This proposition for rationalizing public transport to/from Antipolo and other towns of Rizal plus Marikina is all the more important as the Line 2 extension from Santolan, Pasig to Masinag, Antipolo is currently underway. There is an opportunity here to upgrade public transport following the hierarchy of transport modes. I have noticed, for example, electric and conventional tricycles providing what are basically feeder services but along Marcos Highway between Cogeo and Masinag. And a lot of people have been stranded or have difficulty getting a jeepney or UV express ride along the Marcos Highway corridor. I am aware that the DOTC in the previous administration was mulling an express bus service through Marcos and Sumulong Highways terminating and turning around at Robinsons Place Antipolo. That, of course, never happened but is something that I think is worthwhile and would be beneficial to a lot of commuters.
In case my readers missed my feature on the recent electric vehicle summit hosted by Meralco, here are a few photos of the latest model of the electric jeepney. Note the passenger door is no longer at the rear but at the side across from the driver. They have also added a distinctive snout to the vehicle. This model is the latest from PhUV, which also manufactures electric tricycles.

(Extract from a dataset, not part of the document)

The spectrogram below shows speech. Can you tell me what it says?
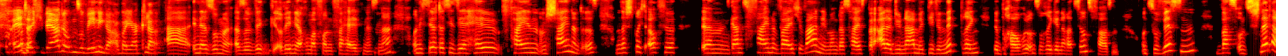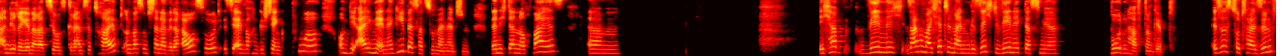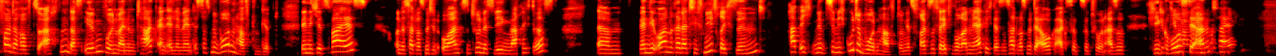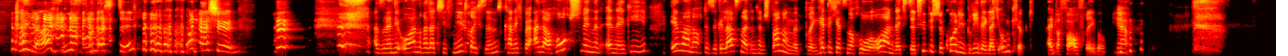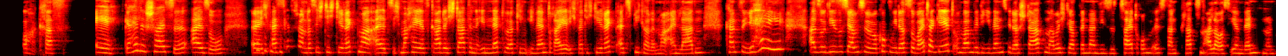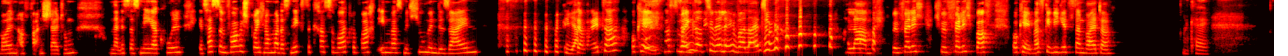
So älter das, ich werde, umso weniger, aber ja klar. Ah, in der Summe. Also wir reden ja auch immer von Verhältnis, ne? Und ich sehe auch, dass sie sehr hell, fein und scheinend ist. Und das spricht auch für ähm, ganz feine, weiche Wahrnehmung. Das heißt, bei aller Dynamik, die wir mitbringen, wir brauchen unsere Regenerationsphasen. Und zu wissen, was uns schneller an die Regenerationsgrenze treibt und was uns schneller wieder rausholt, ist ja einfach ein Geschenk pur, um die eigene Energie besser zu managen. Wenn ich dann noch weiß, ähm, ich habe wenig, sagen wir mal, ich hätte in meinem Gesicht wenig, das mir Bodenhaftung gibt. Es ist total sinnvoll, darauf zu achten, dass irgendwo in meinem Tag ein Element ist, das mir Bodenhaftung gibt. Wenn ich jetzt weiß, und das hat was mit den Ohren zu tun, deswegen mache ich das, ähm, wenn die Ohren relativ niedrig sind, habe ich eine ziemlich gute Bodenhaftung. Jetzt fragst du vielleicht, woran merke ich das? Es hat was mit der Augachse zu tun. Also wie groß der Anteil. ja, süß, wunderschön. Wunderschön. Also wenn die Ohren relativ niedrig sind, kann ich bei aller hochschwingenden Energie immer noch diese Gelassenheit und Entspannung mitbringen. Hätte ich jetzt noch hohe Ohren, wäre ich der typische Kolibri, der gleich umkippt. Einfach vor Aufregung. Ja. Oh, krass. Ey, geile Scheiße. Also, äh, ich weiß jetzt schon, dass ich dich direkt mal als, ich mache ja jetzt gerade, ich starte eine Networking-Event-Reihe, ich werde dich direkt als Speakerin mal einladen. Kannst du, hey, also dieses Jahr müssen wir mal gucken, wie das so weitergeht und wann wir die Events wieder starten. Aber ich glaube, wenn dann diese Zeit rum ist, dann platzen alle aus ihren Wänden und wollen auf Veranstaltungen. Und dann ist das mega cool. Jetzt hast du im Vorgespräch nochmal das nächste krasse Wort gebracht, irgendwas mit Human Design. ja. ja weiter. Okay. Hast du Sensationelle Überleitung. Alarm. Ich bin völlig, ich bin völlig baff. Okay, was, wie geht's dann weiter? Okay.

Profile of the electric jeepney currently in use for a Department of Energy-funded project being undertaken jointly by the National Engineering Center (NEC), the National Center for Transportation Studies (NCTS) and the Vehicle Research and Testing Laboratory (VRTL) of the Department of Mechanical Engineering; all of the University of the Philippines Diliman.

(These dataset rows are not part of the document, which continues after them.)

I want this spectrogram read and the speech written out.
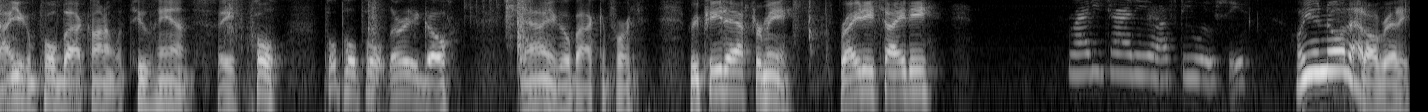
Now you can pull back on it with two hands. See, pull, pull, pull, pull. There you go. Now you go back and forth. Repeat after me. Righty tighty. Righty tighty, lefty loosey. Well, you know that already.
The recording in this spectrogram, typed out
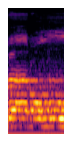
أكبر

Driver’s seat and panel. There is space to install fare collection machines like the ones that can enable the use of BEEP cards by passengers.
E-jeepney front showing the distinctive face from its conventional ‘ancestors/predecessors’. A colleague noted that perhaps the manufacturer should add some accessories like horses or airplanes on the hood.
This model is already similar in size with the big COMET electric jitneys. They also run on a more powerful electric motor that will enable these vehicles, according to the maker, to climb slopes like those along the route of Antipolo jeepneys. We hope that this design gets mainstreamed (read: replace conventional jeepneys) along the many existing jeepney routes not just in Metro Manila but in other cities as well.